He was thicker in the face and shoulders than he'd been in October, the ravages of a season and a postseason replaced by regular meals and sleep, along with the daily pleasure of running his two pre-teen children to school and back.
His first season in Detroit resulted in 95 wins out of a viciously competitive division, and playoff victories against the New York Yankees and Oakland Athletics. Then those dismal five games against the St. Louis Cardinals.
But, that's that, Leyland said, both with the good and the disappointing.
"We're not going to talk about last year at all," he said, nodding to a clubhouse filling with pitchers and catchers. "They're going to get that message today. We're moving forward. That's going to be a no-no. We're not going to discuss 2006 all spring. We're just not going to do it, and I'm going to ask them not to do it. I know I'm not going to talk about it. This is 2007 and we're moving forward. For one final time, like I said over the winter, you put that in a wonderful memory bank somewhere and at some point, when you're a few years older, and later on you sit back and say that was one heck of an exciting year. And that's the end of that conversation."
He was generally aware that this pitchers fielding practice held some significance, if only to allow a few Tigers fans to slap their foreheads one more time.
Justin Verlander's wayward pickoff in Game 1.
Todd Jones' artfully misplayed grounder in Game 2.
Zumaya's untowardly fling past third in Game 3.
Fernando Rodney's clumsy heave in Game 4.
Verlander's return, beating Brandon Inge to the glove side in Game 5.
All followed by Leyland, still in his spikes, lauding the Cardinals for their play and Tony La Russa for his achievement, and trying not to be too unhappy. He wanted to win. He didn't.
And then, spring, which brought another good team, Gary Sheffield's bat, the same pitching along with, they hope, more Mike Maroth.
He's thought this out. He's seen the near misses emboldened by their nearness. He's seen them pulled apart by their miss.
He just wants them to play well, to stick together, to remember how they got into late October, and not what happened when they got there, unless it helps.

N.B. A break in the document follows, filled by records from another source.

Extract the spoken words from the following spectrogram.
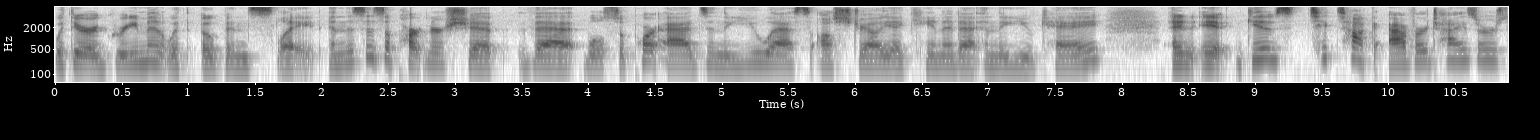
with their agreement with OpenSlate. And this is a partnership that will support ads in the US, Australia, Canada, and the UK. And it gives TikTok advertisers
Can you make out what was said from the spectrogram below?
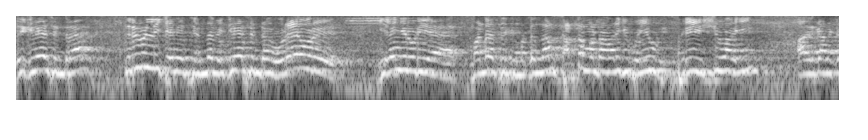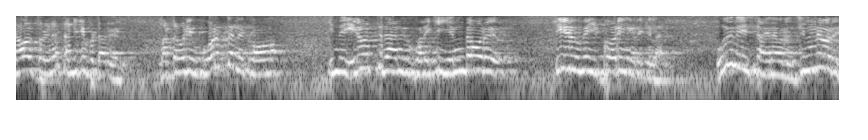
விக்னேஷ் என்ற திருவல்லிக்கேணியை சேர்ந்த விக்னேஷ் என்ற ஒரே ஒரு இளைஞருடைய மன்றத்திற்கு மட்டும்தான் சட்டமன்றம் வரைக்கும் போய் பெரிய இஷ்யூ ஆகி அதற்கான காவல்துறையினர் தண்டிக்கப்பட்டார்கள். மற்றபடி ஒருத்தனுக்கும் இந்த இருபத்தி நான்கு கொலைக்கு எந்த ஒரு தீர்வுமே இப்போ வரைக்கும் கிடைக்கல. உதயநிதி ஸ்டாலின் அவர் சின்னவர்.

"This is a bold statement but I kind of believe it," he said. "Not kind of believe it. I do believe it. When you've had a good team, you've had some success, I think normally the only thing that hurts you the next year is either injuries or self-destruction. The Minnesota Twins might beat us, because they're very good. The White Sox might beat us. They're very good. Cleveland's good, they might beat us. The Yankees. They all might beat us. But, in reality, none of those guys can keep us from being a good team. They might beat us, but they can't keep us from being a good team. So, the only way that we'll screw this up, in my opinion, is if we self-destruct. Or we have a rash of injuries where you, you know."

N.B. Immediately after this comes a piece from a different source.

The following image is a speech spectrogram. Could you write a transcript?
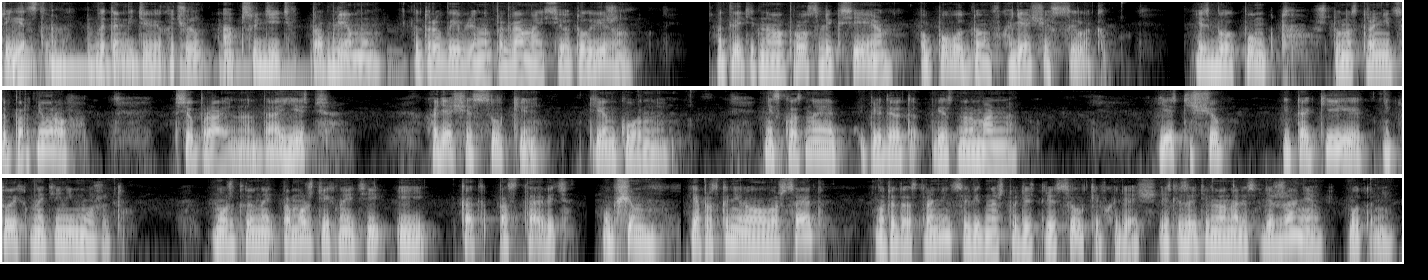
Приветствую! В этом видео я хочу обсудить проблему, которая выявлена программой SEO Tool Vision, ответить на вопрос Алексея по поводу входящих ссылок. Здесь был пункт, что на странице партнеров все правильно, да, есть входящие ссылки трианкорные, не сквозная и передает вес нормально. Есть еще и такие, никто их найти не может. Может, вы поможете их найти и как поставить. В общем, я просканировал ваш сайт. Вот эта страница, видно, что здесь три ссылки входящие. Если зайти в анализ содержания, вот они.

The injuries, you get the sense, he would hate, but he could live with. The other …
"Like I said," he said, feeling it now, "not going about your business the way you need to go about it. Listen to how friggin' good you were last year. Taking pats on the back from last year in July of this year. That ain't worth a … . Being such a great story, I mean, that's over. It was wonderful, but, like I said, it's a memory. It's history. So, you know, things within the scheme of the entire organization. You gotta be careful who's signing, who's getting signed. Dave [Dombrowski] has done a wonderful job so far. We're trying to sign our players. All the jealousies, all this stuff that goes into it if you're not careful. I'm a big believer, we won't be destroyed by the opposition. We might be beaten by the opposition, but we won't be destroyed by the opposition. The only way we'll be destroyed is if we destroy ourselves, by not going about it the way you need to go about it. And by thinking it's easier than it is. We got there, it wasn't a fluke. We had good players, we worked hard and we became a team. If we continue to stay a team, with the talent we have, we're good. I think."

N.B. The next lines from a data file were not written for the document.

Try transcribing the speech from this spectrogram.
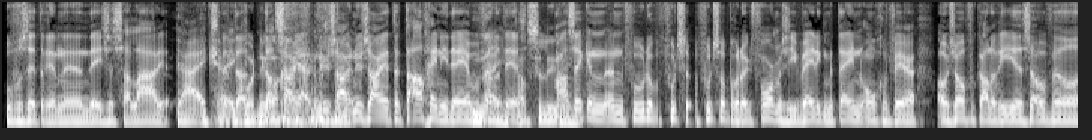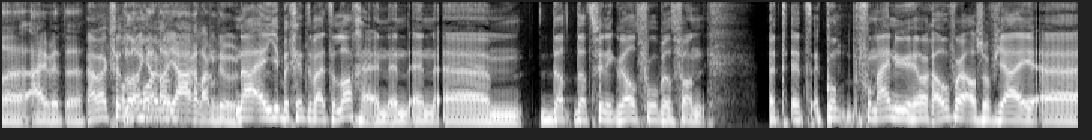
hoeveel zit er in, eh, deze salade. Ja, ik, zei, ik word nu dat al zou je, nu, zou, nu zou je totaal geen idee hebben hoeveel Nee, het is. absoluut maar als ik een, een voedsel- voedselproduct voor me zie, weet ik meteen ongeveer... oh, zoveel calorieën, zoveel eh, eiwitten. Ja, maar ik vind het wel ik mooi. dat al jarenlang doe. Nou, en je begint erbij te lachen. En, en, en ehm, dat, dat vind ik wel het voorbeeld van. Het, het komt voor mij nu heel erg over alsof jij. eh,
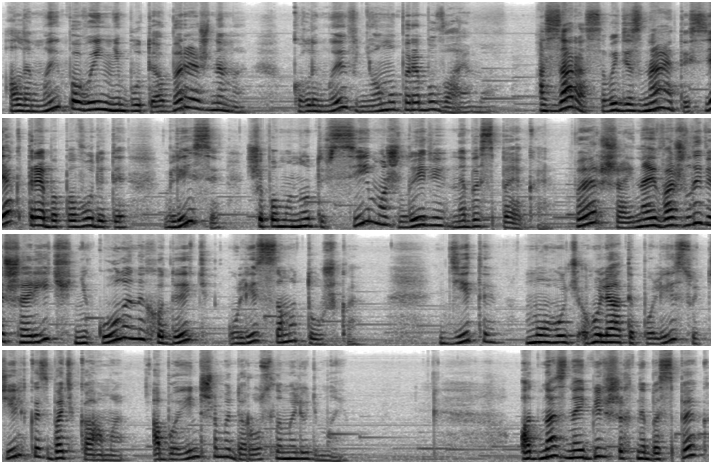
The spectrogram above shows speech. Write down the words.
Але ми повинні бути обережними, коли ми в ньому перебуваємо. А зараз ви дізнаєтесь, як треба поводити в лісі, щоб оминути всі можливі небезпеки. Перша і найважливіша річ ніколи не ходить у ліс самотужки. Діти можуть гуляти по лісу тільки з батьками або іншими дорослими людьми. Одна з найбільших небезпек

So, they got to work fending off implosion. On a back field, a coach picked up a fungo bat and asked for a baseball.
And a pitcher pounded a glove.